### What you should do
A verbatim copy of the entries is the required answer.

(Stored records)
◇ ◇ ◇ ◇ ◇ ◇ ◇
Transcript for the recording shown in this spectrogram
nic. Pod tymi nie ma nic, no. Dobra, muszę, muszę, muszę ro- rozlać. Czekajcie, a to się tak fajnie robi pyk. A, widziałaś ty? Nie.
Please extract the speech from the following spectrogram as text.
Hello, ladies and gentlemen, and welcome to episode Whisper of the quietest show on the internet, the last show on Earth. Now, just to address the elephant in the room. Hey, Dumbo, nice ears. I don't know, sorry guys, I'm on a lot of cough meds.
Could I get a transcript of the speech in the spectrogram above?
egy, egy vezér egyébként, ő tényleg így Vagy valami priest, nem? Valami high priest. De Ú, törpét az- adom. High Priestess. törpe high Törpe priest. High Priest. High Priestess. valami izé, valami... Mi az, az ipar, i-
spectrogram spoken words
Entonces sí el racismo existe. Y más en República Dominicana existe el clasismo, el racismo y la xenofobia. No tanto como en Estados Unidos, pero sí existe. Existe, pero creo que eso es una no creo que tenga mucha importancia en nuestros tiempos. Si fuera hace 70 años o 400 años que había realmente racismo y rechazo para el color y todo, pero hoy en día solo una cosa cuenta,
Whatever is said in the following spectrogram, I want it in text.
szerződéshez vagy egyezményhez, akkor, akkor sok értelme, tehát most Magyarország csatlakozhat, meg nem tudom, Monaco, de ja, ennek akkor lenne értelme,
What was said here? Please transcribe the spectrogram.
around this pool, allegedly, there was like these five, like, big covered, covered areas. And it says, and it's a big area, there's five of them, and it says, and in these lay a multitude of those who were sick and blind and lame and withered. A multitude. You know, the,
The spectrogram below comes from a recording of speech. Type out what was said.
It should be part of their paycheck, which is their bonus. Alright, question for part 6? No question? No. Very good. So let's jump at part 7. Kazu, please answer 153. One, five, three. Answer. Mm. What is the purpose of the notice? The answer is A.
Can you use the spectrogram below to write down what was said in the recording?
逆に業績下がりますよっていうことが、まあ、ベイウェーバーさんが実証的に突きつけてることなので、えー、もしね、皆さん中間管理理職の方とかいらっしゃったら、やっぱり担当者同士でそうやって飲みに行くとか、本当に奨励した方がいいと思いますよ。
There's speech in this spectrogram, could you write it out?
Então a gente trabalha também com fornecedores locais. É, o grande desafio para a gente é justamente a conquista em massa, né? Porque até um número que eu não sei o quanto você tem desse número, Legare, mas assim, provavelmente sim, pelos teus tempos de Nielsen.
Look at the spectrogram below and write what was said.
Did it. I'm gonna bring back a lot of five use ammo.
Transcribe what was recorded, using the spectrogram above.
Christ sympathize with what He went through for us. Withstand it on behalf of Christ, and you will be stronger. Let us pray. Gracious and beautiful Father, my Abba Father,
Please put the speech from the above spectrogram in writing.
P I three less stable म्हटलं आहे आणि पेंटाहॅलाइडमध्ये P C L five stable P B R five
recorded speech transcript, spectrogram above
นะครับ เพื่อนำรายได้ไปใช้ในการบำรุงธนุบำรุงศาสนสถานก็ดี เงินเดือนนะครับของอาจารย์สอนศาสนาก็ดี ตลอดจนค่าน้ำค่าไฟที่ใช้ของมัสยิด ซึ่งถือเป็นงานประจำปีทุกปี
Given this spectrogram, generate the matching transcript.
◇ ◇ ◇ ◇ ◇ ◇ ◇
### Solution for this exercise
Transcript for the recording shown in this spectrogram
nic. Pod tymi nie ma nic, no. Dobra, muszę, muszę, muszę ro- rozlać. Czekajcie, a to się tak fajnie robi pyk. A, widziałaś ty? Nie.
Please extract the speech from the following spectrogram as text.
Hello, ladies and gentlemen, and welcome to episode Whisper of the quietest show on the internet, the last show on Earth. Now, just to address the elephant in the room. Hey, Dumbo, nice ears. I don't know, sorry guys, I'm on a lot of cough meds.
Could I get a transcript of the speech in the spectrogram above?
egy, egy vezér egyébként, ő tényleg így Vagy valami priest, nem? Valami high priest. De Ú, törpét az- adom. High Priestess. törpe high Törpe priest. High Priest. High Priestess. valami izé, valami... Mi az, az ipar, i-
spectrogram spoken words
Entonces sí el racismo existe. Y más en República Dominicana existe el clasismo, el racismo y la xenofobia. No tanto como en Estados Unidos, pero sí existe. Existe, pero creo que eso es una no creo que tenga mucha importancia en nuestros tiempos. Si fuera hace 70 años o 400 años que había realmente racismo y rechazo para el color y todo, pero hoy en día solo una cosa cuenta,
Whatever is said in the following spectrogram, I want it in text.
szerződéshez vagy egyezményhez, akkor, akkor sok értelme, tehát most Magyarország csatlakozhat, meg nem tudom, Monaco, de ja, ennek akkor lenne értelme,
What was said here? Please transcribe the spectrogram.
around this pool, allegedly, there was like these five, like, big covered, covered areas. And it says, and it's a big area, there's five of them, and it says, and in these lay a multitude of those who were sick and blind and lame and withered. A multitude. You know, the,
The spectrogram below comes from a recording of speech. Type out what was said.
It should be part of their paycheck, which is their bonus. Alright, question for part 6? No question? No. Very good. So let's jump at part 7. Kazu, please answer 153. One, five, three. Answer. Mm. What is the purpose of the notice? The answer is A.
Can you use the spectrogram below to write down what was said in the recording?
逆に業績下がりますよっていうことが、まあ、ベイウェーバーさんが実証的に突きつけてることなので、えー、もしね、皆さん中間管理理職の方とかいらっしゃったら、やっぱり担当者同士でそうやって飲みに行くとか、本当に奨励した方がいいと思いますよ。
There's speech in this spectrogram, could you write it out?
Então a gente trabalha também com fornecedores locais. É, o grande desafio para a gente é justamente a conquista em massa, né? Porque até um número que eu não sei o quanto você tem desse número, Legare, mas assim, provavelmente sim, pelos teus tempos de Nielsen.
Look at the spectrogram below and write what was said.
Did it. I'm gonna bring back a lot of five use ammo.
Transcribe what was recorded, using the spectrogram above.
Christ sympathize with what He went through for us. Withstand it on behalf of Christ, and you will be stronger. Let us pray. Gracious and beautiful Father, my Abba Father,
Please put the speech from the above spectrogram in writing.
P I three less stable म्हटलं आहे आणि पेंटाहॅलाइडमध्ये P C L five stable P B R five
recorded speech transcript, spectrogram above
นะครับ เพื่อนำรายได้ไปใช้ในการบำรุงธนุบำรุงศาสนสถานก็ดี เงินเดือนนะครับของอาจารย์สอนศาสนาก็ดี ตลอดจนค่าน้ำค่าไฟที่ใช้ของมัสยิด ซึ่งถือเป็นงานประจำปีทุกปี
Given this spectrogram, generate the matching transcript.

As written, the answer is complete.